Analysts warn that an arrest warrant for Omar al-Bashir could reignite a civil war.
“The court is only one mechanism of neo-colonialist policy used by the West against free and independent countries.”
Hundreds of Sudanese took to the streets of the capital, Khartoum, to protest against the warrant. The country’s ruling party, the National Congress party, said a “million man march” was planned for Thursday.
Laurence Blairon, a spokeswoman for the ICC, said al-Bashir was accused of “intentionally directing attacks against an important part of the civilian population of Sudan; murdering, raping, torturing, forcibly transferring large numbers of the population and pillaging their property”.
Profile: Omar al-Bashir
“Omar al-Bashir’s official capacity as a sitting head of state does not exclude his criminal responsibility, nor does it grant him immunity from prosecution,” she said.
He is the first sitting head of state to be ordered to face the tribunal since it began work in 2002.
Luis Moreno-Ocampo, the ICC prosecutor who called for an arrest warrant to be issued in July last year, said that al-Bashir must be arrested “to stop him from destroying evidence and committing new crimes”.
“It is time to protect the victims, to stop bombing civilians, to stop rapes, to stop the crimes,” he said after the judges’ decision was announced.
Moreno-Ocampo says he has strong evidence that al-Bashir personally instructed his forces to annihilate three ethnic groups – the Fur, the Masalit and the Zaghawa – and says about 2.5 million people have been victimised by his actions.
The panel decided there was insufficient evidence to support additional charges of genocide requested by the prosecution.
The UN says up to 300,000 people have died since conflict broke out in the western Darfur region in 2003, when ethnic minority fighters took up arms against Sudan’s Arab-dominated administration for a greater share of resources and power.
The ICC has no powers to enforce its own arrest warrants, but suspects can be arrested on the territory of states which have signed up to the court’s founding Rome Statute.
|Al-Bashir has refused to recognise the authority of the ICC [AFP]|
“The court doesn’t have a police force and therefore relies on those countries who have signed up to the court … to use their power and their police forces to make the arrest,” Stuart Alford, of the war crimes committee at the International Bar Association, said.
“As long as he is president and retains power within his borders … it will be practically difficult to enforce his arrest,” he told Al Jazeera.
Moreno-Ocampo said Sudan was obliged under international law to carry out the arrest on its territory.
“If it does not, the UN Security Council will need to ensure compliance,” he said.
But Abdel Basit Sabdarat, Sudan’s justice minister, said on Wednesday that Khartoum would not co-operate with the ICC.
“It has no jurisdiction, it is a political decision,” he said.
The president has refused to acknowledge the authority of the court and, ahead of the announcement, he told reporters that any attempt to prosecute him would have “no value”.
Sudan revoked the operating licences of up to 10 aid agencies in the country on Wednesday, the UN said.
Alun McDonald, a spokesman for Oxfam, one of the agencies to have its licence revoked, said it was “going to have a devastating effect on hundreds of thousands of people”.
“We work with 600,000 people in north Sudan, 400,000 of them in Darfur.
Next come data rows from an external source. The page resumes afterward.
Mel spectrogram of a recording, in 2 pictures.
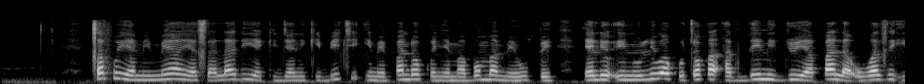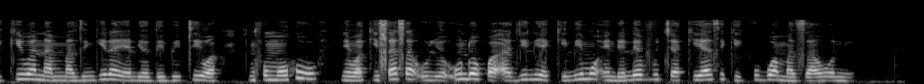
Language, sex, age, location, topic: Swahili, female, 25-35, Nairobi, agriculture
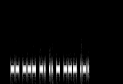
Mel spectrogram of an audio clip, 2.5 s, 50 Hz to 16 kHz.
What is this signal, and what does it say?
Morse code, heard as a keyed tone, about 50 wpm, 700 Hz. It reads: MONITOR
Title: Seven Letter Words - 50wpm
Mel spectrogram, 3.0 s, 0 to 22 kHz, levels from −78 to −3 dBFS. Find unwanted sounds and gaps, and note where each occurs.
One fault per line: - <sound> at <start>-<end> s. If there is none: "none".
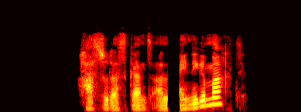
- dropout at 1.7-1.8 s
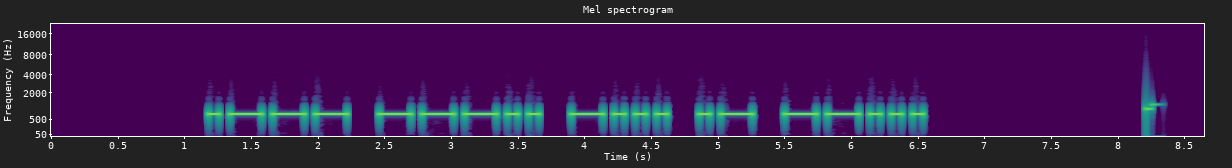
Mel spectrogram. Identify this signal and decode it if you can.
Morse code, heard as a keyed tone, about 15 wpm, 700 Hz. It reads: J8BA7
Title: Code Groups - 5 Letter:Numbers - 15wpm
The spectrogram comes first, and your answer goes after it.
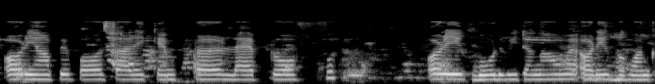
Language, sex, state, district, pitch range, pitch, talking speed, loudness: Hindi, female, Bihar, Kishanganj, 225-235 Hz, 230 Hz, 165 wpm, -18 LUFS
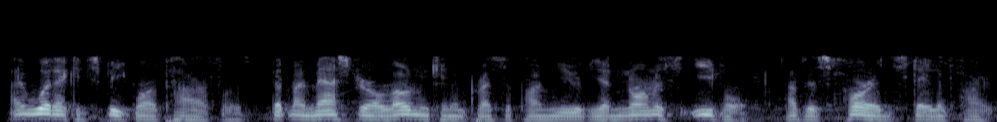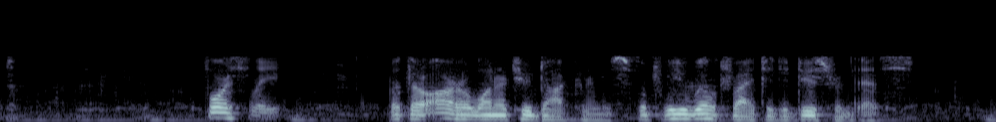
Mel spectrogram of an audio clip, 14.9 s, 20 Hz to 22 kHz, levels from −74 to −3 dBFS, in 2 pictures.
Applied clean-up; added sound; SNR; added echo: neural separator model SepFormer DNS4.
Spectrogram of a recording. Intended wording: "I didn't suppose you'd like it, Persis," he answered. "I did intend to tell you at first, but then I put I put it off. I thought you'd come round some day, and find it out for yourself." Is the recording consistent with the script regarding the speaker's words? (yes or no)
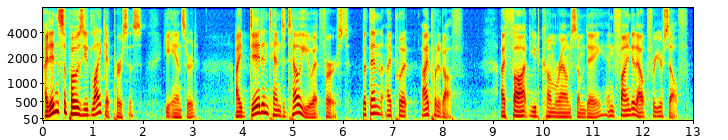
yes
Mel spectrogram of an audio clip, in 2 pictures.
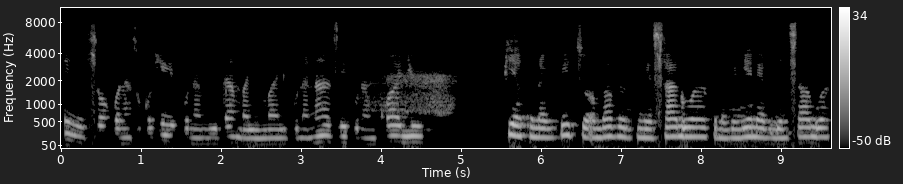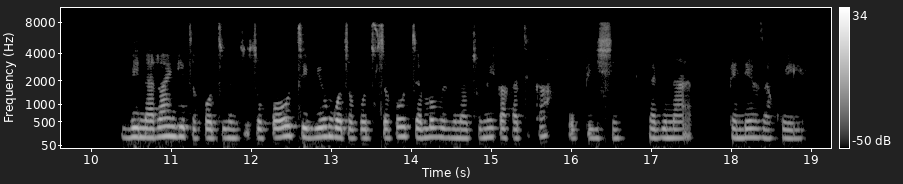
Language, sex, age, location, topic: Swahili, female, 18-24, Mombasa, agriculture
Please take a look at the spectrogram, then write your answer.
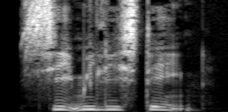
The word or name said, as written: similisten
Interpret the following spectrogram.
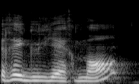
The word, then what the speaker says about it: régulièrement: Vous allez aux toilettes régulièrement, pero no se pronuncia la E. En francés se suprime muchas veces la E.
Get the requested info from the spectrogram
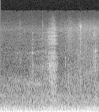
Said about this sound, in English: Get a little sip of coffee there. There we go. That's a lot better. That's a lot better.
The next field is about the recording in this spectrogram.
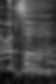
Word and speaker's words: Özil: Tapi kalau orang yang baru banget belajar Jerman, baru ke Gutha tuh bacanya Özil. Pakai C. – Tapi bener, jangan bacanya C coy. Özil bacanya, bukan Özil. – Iya, tapi bukan C yang kayak C Indo. – Bukan C Indo, bukan. Dia TC deh, Özil.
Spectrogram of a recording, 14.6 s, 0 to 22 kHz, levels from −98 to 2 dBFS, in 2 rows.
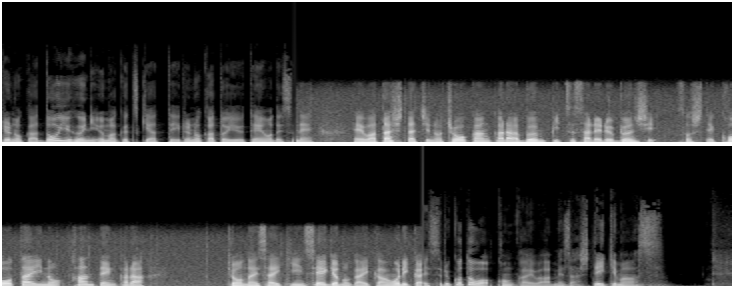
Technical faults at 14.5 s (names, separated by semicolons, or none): none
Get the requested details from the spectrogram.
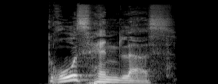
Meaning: genitive singular of Großhändler
- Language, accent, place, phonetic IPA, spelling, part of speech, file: German, Germany, Berlin, [ˈɡʁoːsˌhɛntlɐs], Großhändlers, noun, De-Großhändlers.ogg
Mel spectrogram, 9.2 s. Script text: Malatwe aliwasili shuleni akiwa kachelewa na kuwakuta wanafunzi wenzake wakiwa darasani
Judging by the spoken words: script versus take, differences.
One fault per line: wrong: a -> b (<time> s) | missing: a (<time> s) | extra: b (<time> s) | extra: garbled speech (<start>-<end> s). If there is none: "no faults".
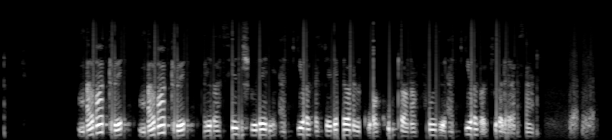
extra: malatwe (2.1 s)
missing: na (5.3 s)
wrong: wenzake -> akiwa (6.7 s)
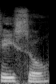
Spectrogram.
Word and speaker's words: Esau: It's not eyesore, it's Esau.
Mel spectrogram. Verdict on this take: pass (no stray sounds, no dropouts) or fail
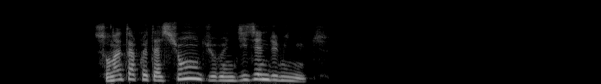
pass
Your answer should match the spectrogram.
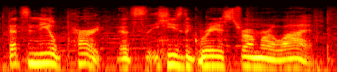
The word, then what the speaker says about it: Peart: And of course, Nick, Jason Segel's character, responds that, "Well, that's Neil Peart." – Right. – That's the way I always used to pronounce his name too, but it's actually Peart.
It is of the utmost importance the government agrees to let us continue that work.”
Al Jazeera’s Mohammed Adow, reporting from Juba in southern Sudan, said that the issuing of the warrant could harm the stability of Africa’s largest nation.
“No doubt this is a decision that is going to have wide-reaching ramifications on Sudan’s stability,” he said. “Definitely it is going to embolden the rebels in Darfur.
“Also at stake are agreements that have been signed across the country with various rebels, and chief among them the comprehensive peace agreement that has given autonomy to the south.”
The Khartoum government signed a deal with rebel forces in the south in 2005 to end 21 years of fighting.
China, the African Union and the Arab League have suggested an indictment could worsen the Darfur conflict and destabilise the entire region.